DIY Wedding Planning: 8 Tips for Timing and Logistics
Find tips on the best time of day to get married, optimum seating layouts, and how to properly time hair and makeup.
Wedding expert Annie Lee knows how overwhelming it is to plan a wedding — particularly if you're doing lots of the work yourself. Annie, founder and principal planner for event planning firm Daughter of Design, is publishing a collection of tips, tricks and wedding lingo entitled "Learn to Speak Wedding: Flashcards for Beginners" that helps brides and grooms navigate the process.
"They're designed to be a good springboard for conversation about wedding topics," Annie says, "but they also include practical answers to questions most people have as they start to plan."
1. What time should the wedding be? For an evening wedding, Annie suggests looking up the time that the sun will set on your wedding day and work backward. "You want guests walking into a candlelit dinner as the sun is setting," Annie says. "The room should be getting dark so that you make a good first impression." Subtract an hour for cocktails and another hour for the wedding and you have your start time.
2. What's the right timing for hair and makeup? The bride should do a trial run several weeks ahead to see how fast her stylist works, and then set a schedule for each member of the bridal party who needs a turn.
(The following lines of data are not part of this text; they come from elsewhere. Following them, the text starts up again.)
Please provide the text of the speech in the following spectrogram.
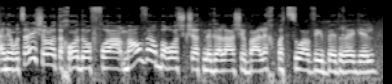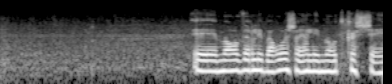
אני רוצה לשאול אותך עוד, עופרה, מה עובר בראש כשאת מגלה שבעלך פצוע ואיבד רגל? אה, מה עובר לי בראש, היה לי מאוד קשה.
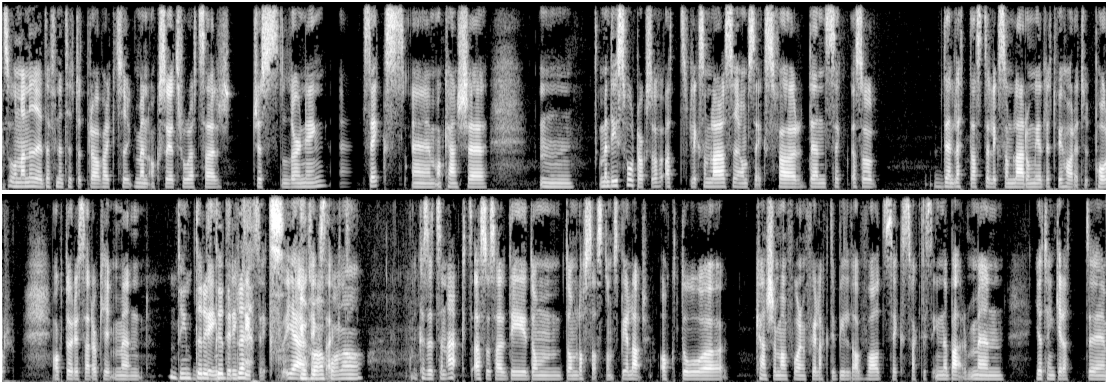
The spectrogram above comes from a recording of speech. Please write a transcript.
Så onani är definitivt ett bra verktyg, men också jag tror att så här, just learning eh, sex ehm, och kanske mm, men det är svårt också att liksom lära sig om sex för den, sex, alltså, den lättaste liksom läromedlet vi har är typ porr. Och då är det så här, okej men Det är inte det är riktigt, inte riktigt sex. Ja, exakt. information. Ja. Because it's an act. Alltså så här, det är de, de låtsas, de spelar. Och då kanske man får en felaktig bild av vad sex faktiskt innebär. Men jag tänker att eh,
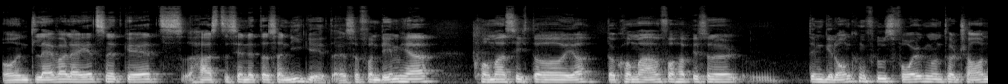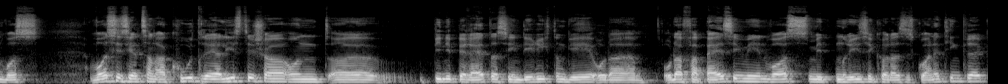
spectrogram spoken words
Und leider, weil er jetzt nicht geht, heißt das ja nicht, dass er nie geht. Also von dem her kann man sich da, ja, da kann man einfach ein bisschen dem Gedankenfluss folgen und halt schauen, was, was ist jetzt ein akut realistischer und äh, bin ich bereit, dass ich in die Richtung gehe oder, oder verbeiße ich mich in was mit dem Risiko, dass ich es gar nicht hinkriege.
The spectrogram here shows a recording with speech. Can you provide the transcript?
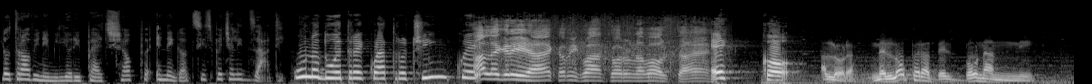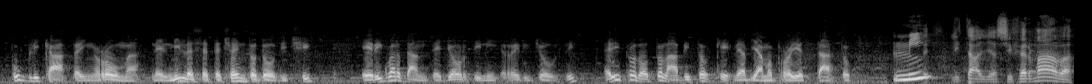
lo trovi nei migliori pet shop e negozi specializzati. 1, 2, 3, 4, 5. Allegria, eccomi qua ancora una volta. Eh. Ecco. Allora, nell'opera del Bonanni, pubblicata in Roma nel 1712 e riguardante gli ordini religiosi, è riprodotto l'abito che le abbiamo proiettato. Mi. L'Italia si fermava,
In general, allow the bride an hour and a half for makeup and an hour and a half for hair, with the aim of being done 30 minutes before the dress must go on. Adjust down to an hour apiece for bridesmaids, who should arrive 30 minutes before their scheduled slots.
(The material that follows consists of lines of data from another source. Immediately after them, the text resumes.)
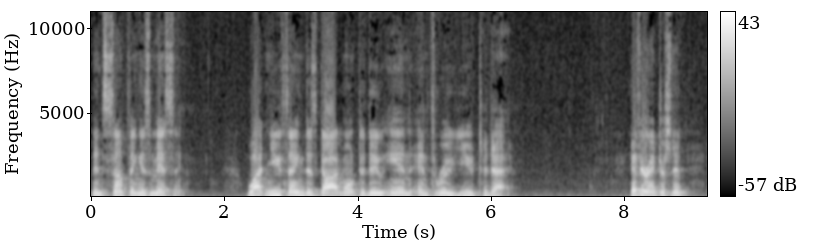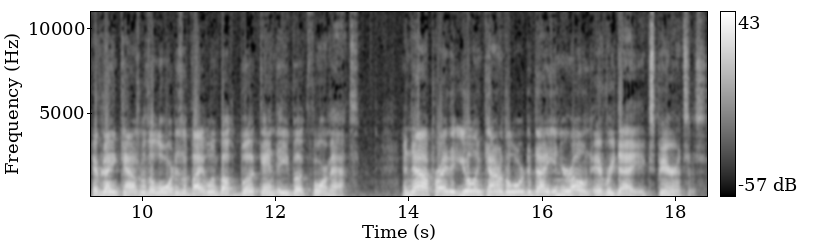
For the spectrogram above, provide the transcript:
then something is missing. What new thing does God want to do in and through you today? If you're interested, Everyday Encounters with the Lord is available in both book and ebook formats. And now I pray that you'll encounter the Lord today in your own everyday experiences.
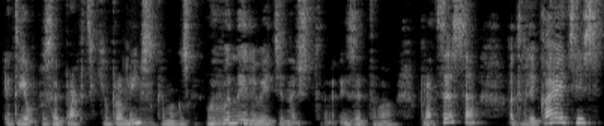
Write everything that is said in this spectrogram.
это я вот по своей практике управленческой mm-hmm. могу сказать, вы выныриваете значит, из этого процесса, отвлекаетесь,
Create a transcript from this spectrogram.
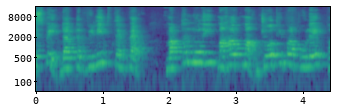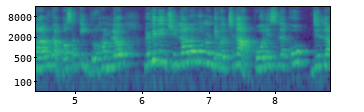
ఎస్పీ డాక్టర్ వినీత్ తెలిపారు. మక్తల్లోని మహాత్మా జ్యోతిబా పూలే బాలుర వసతి గృహంలో వివిధ జిల్లాలలో నుండి వచ్చిన పోలీసులకు జిల్లా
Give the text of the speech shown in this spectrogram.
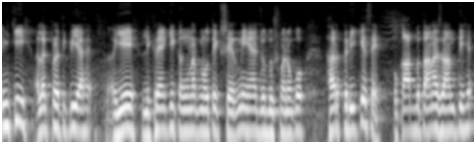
इनकी अलग प्रतिक्रिया है। ये लिख रहे हैं कि कंगना रनौत एक शेरनी है जो दुश्मनों को हर तरीके से औकात बताना जानती है।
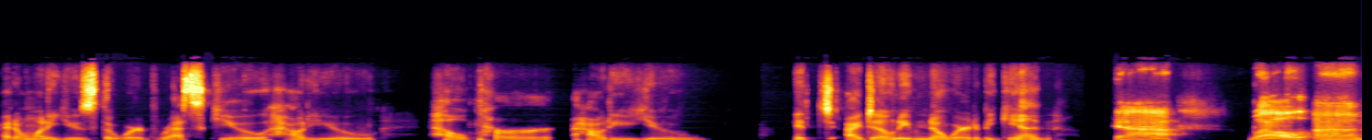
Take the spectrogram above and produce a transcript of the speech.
i don't want to use the word rescue how do you help her? How do you it i don't even know where to begin. Yeah well um,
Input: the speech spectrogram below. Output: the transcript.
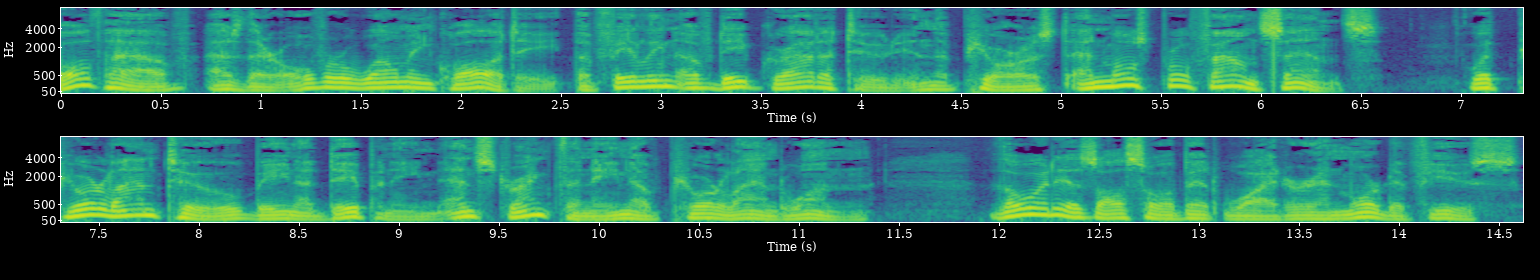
Both have as their overwhelming quality the feeling of deep gratitude in the purest and most profound sense, with Pure Land Two being a deepening and strengthening of Pure Land One, though it is also a bit wider and more diffuse.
3. How wide should the aisle be? If you're setting up your own space instead of using a church, be sure to consider how many people will be walking down the aisle at once and account for their size. "I had a bride who was accompanied down the aisle by both parents and her father was really large," Annie says. "The aisle was too narrow and we had to arrange them in kind of a triangle. It was awkward."
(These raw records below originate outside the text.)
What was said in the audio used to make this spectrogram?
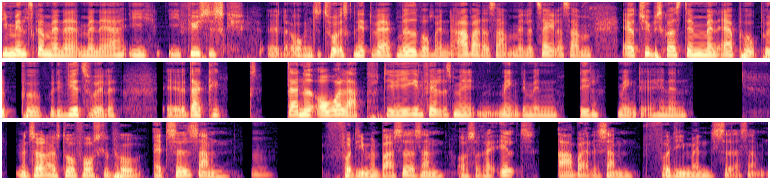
de mennesker, man er, man er i, i fysisk eller organisatorisk netværk med, hvor man arbejder sammen eller taler sammen, er jo typisk også dem, man er på på, på, på det virtuelle. Øh, der, kan, der er noget overlap. Det er jo ikke en fælles mængde, men en delmængde af hinanden. Men så er der jo stor forskel på at sidde sammen, mm. fordi man bare sidder sammen, og så reelt arbejde sammen, fordi man sidder sammen.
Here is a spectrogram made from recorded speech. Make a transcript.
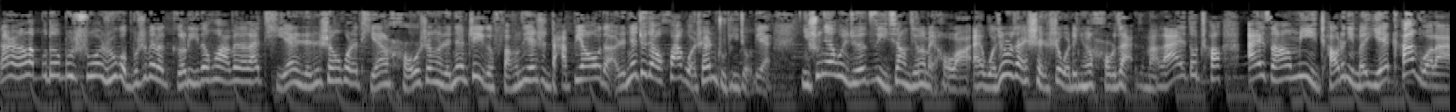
当然了，不得不说，如果不是为了隔离的话，为了来体验人生或者体验猴生，人家这个房间是达标的，人家就叫花果山主题酒店。你瞬间会觉得自己像极了美猴王，哎，我就是在审视我这群猴崽子们，来，都朝 eyes on me，朝着你们爷看过来。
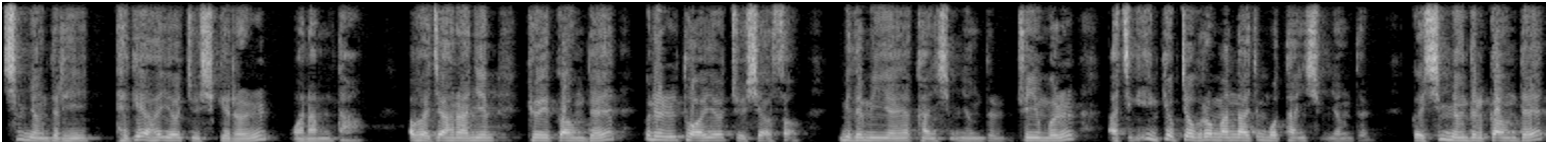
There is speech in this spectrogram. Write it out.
심령들이 되게 하여 주시기를 원합니다. 아버지 하나님 교회 가운데 은혜를 도하여 주셔서 믿음이 연약한 심령들 주님을 아직 인격적으로 만나지 못한 심령들 그 심령들 가운데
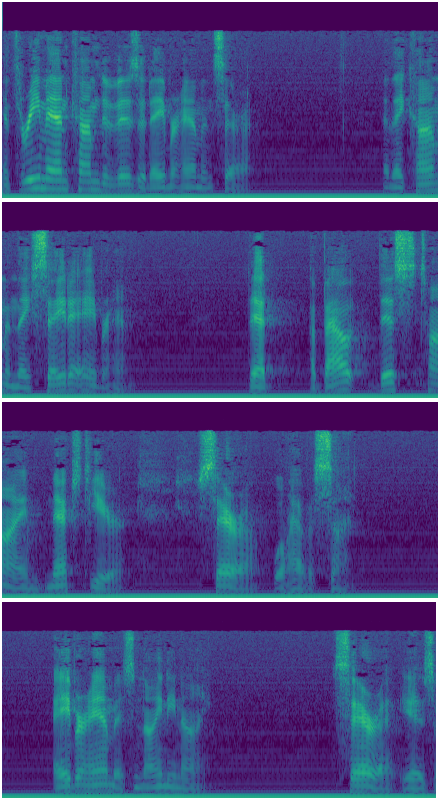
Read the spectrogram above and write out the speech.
And three men come to visit Abraham and Sarah. And they come and they say to Abraham that about this time next year, Sarah will have a son. Abraham is 99. Sarah is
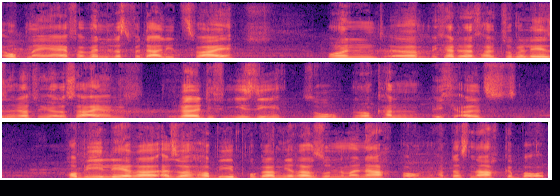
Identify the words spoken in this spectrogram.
OpenAI verwendet das für DALI 2 und äh, ich hatte das halt so gelesen und dachte, ja, das ist ja eigentlich relativ easy, so, ne, kann ich als Hobbylehrer, also Hobbyprogrammierer so mal nachbauen. Habe das nachgebaut.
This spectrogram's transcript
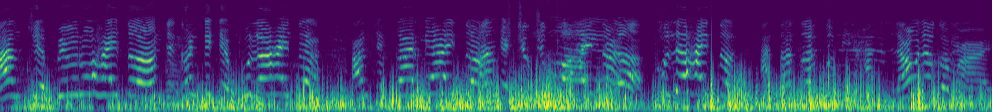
आमचे पेरू आहेत आमचे घंटीचे फुलं आहेत आमचे कारले आहेत आमचे चिकचिक आहेत फुलं आहेत आता जर तुम्ही हात लावलं ग माय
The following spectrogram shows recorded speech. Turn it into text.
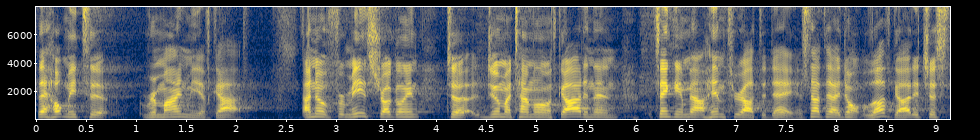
that help me to remind me of God. I know for me, it's struggling to do my time alone with God and then thinking about Him throughout the day. It's not that I don't love God, it's just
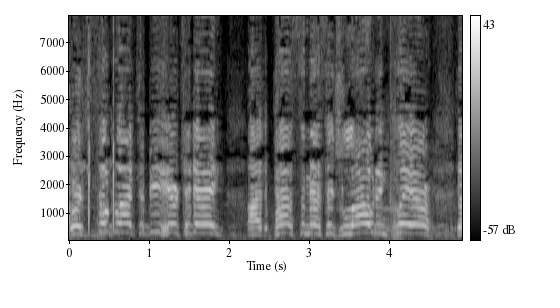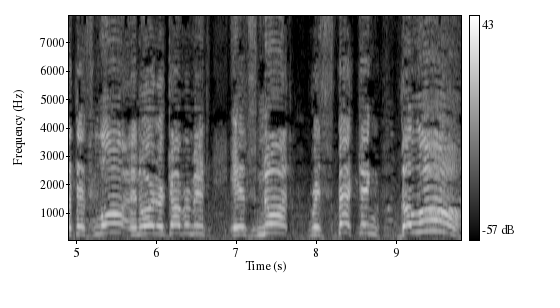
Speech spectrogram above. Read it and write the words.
We're so glad to be here today uh, to pass the message loud and clear that this law and order government is not respecting the law.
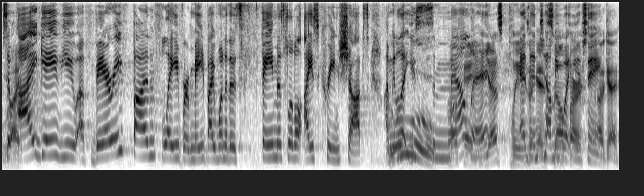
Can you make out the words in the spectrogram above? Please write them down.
So right. I gave you a very fun flavor made by one of those famous little ice cream shops. I'm gonna Ooh. let you smell okay. it. Yes, please. And then okay, tell me what first. you think. Okay.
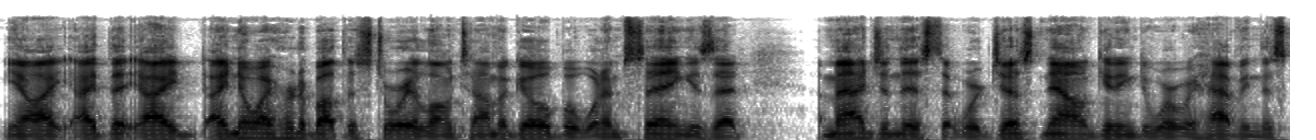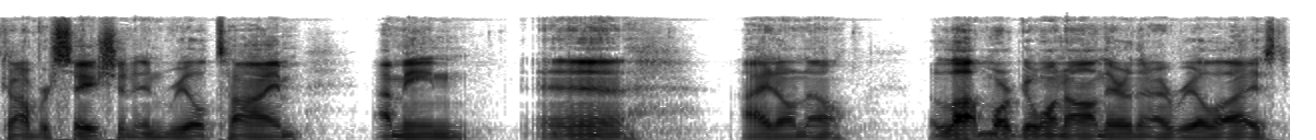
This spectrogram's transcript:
you know I I, I I know I heard about this story a long time ago, but what I'm saying is that imagine this that we're just now getting to where we're having this conversation in real time. I mean, eh, I don't know. A lot more going on there than I realized.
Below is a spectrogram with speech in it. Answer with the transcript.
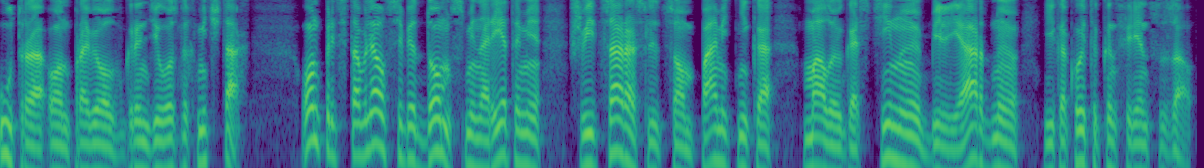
Утро он провел в грандиозных мечтах. Он представлял себе дом с минаретами, швейцара с лицом памятника, малую гостиную, бильярдную и какой-то конференц-зал.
4. How many reception servers do I need? For a seated dinner, really good service allows one server per eight to 10 guests, although one server per 15 guests will do in a pinch. "Anything less than that,” Annie says, "and no one will get food." You'll also need one bartender for every 50 to 75 guests.
5. How much seating should I provide at cocktail hour? Lee likes to have enough seating for 15 percent to 20 percent of the guests. Each of those guests, by the way, will probably eat eight to 10 hors d’oeuvres.
6. How many chairs should there be per table? Round tables generally come in 60-inch and 72-inch diameters. For a 60-inch table, go with eight to 10 chairs maximum. “You can do seven, but anything less than that will look empty,” Annie says. A 72-inch table seats up to 12 people, but no fewer than nine. Rectangular tables are generally 8 feet long; people need two feet of width, so plan on four per side. "You can also put chairs at the ends, but it's less comfortable," Annie says.
7. What shape table should I choose? If you want to simplify your centerpieces, go with a rectangular table. On a standard 36-inch-wide table, dinnerware will take up one foot of depth per person, leaving a foot of empty space between two people seated across from each other. That's just enough space for an elegant row of votive candles and a runner, which is an inexpensive and chic look Annie loves.
"With round tables, there's more real estate in the middle," Annie says. Go round if you envision fancy floral centerpieces — but don't block guests' sightlines. Tall centerpieces are OK, but make sure you can see through or around the bottom.
8. What's the best bang for my decorating buck? Speaking of burning questions, you can't go wrong with candles for a timeless and romantic effect, Annie says. But if you put them at the ends of your pews, make sure they're enclosed. "Someone always kicks one over," Annie says. "Mark it down."